PROMPT:
Your answer is to be the exact text of the lines from the one containing "Speech converted to" through the final line of the entries, restated in full, with pictures omitted.

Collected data

════════════════════

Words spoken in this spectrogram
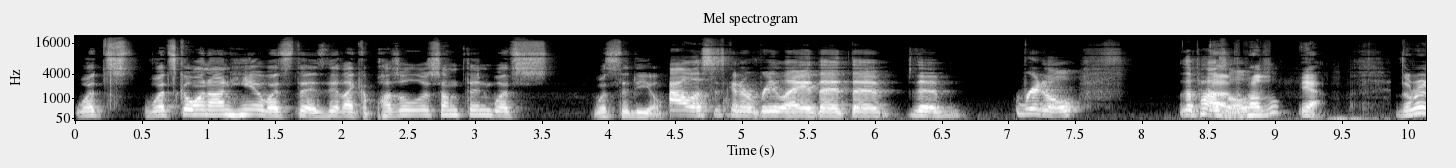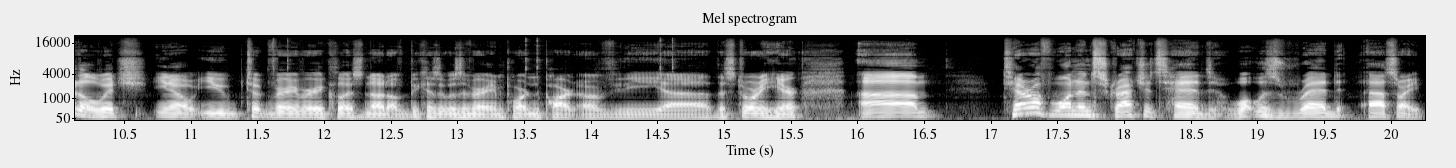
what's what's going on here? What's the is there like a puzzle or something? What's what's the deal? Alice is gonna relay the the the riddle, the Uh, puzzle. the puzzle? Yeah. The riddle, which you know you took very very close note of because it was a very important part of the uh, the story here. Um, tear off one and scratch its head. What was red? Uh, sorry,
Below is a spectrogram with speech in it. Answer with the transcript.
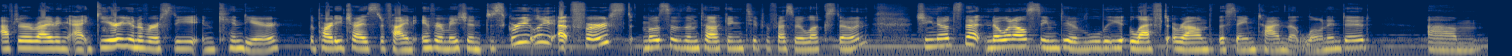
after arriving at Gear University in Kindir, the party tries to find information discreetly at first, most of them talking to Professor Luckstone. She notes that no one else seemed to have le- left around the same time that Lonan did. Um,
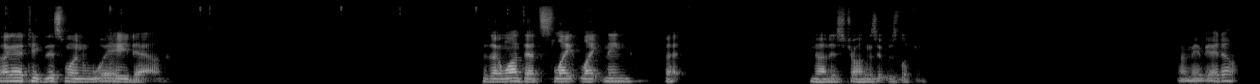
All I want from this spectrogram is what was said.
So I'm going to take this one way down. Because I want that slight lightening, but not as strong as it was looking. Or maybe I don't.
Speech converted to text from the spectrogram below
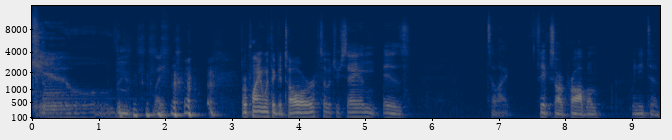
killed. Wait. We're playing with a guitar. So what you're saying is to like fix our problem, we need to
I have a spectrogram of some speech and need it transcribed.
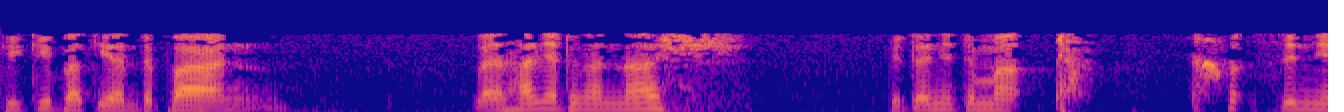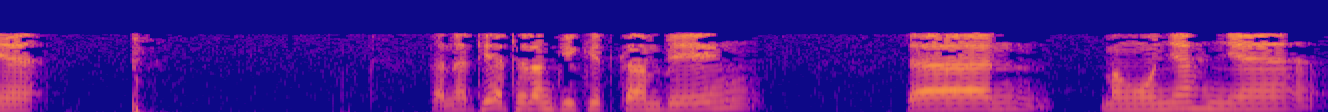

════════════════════

ANSWER AREA:
Speech converted to text from the spectrogram below
killed. Wait. We're playing with a guitar. So what you're saying is to like fix our problem, we need to
I have a spectrogram of some speech and need it transcribed.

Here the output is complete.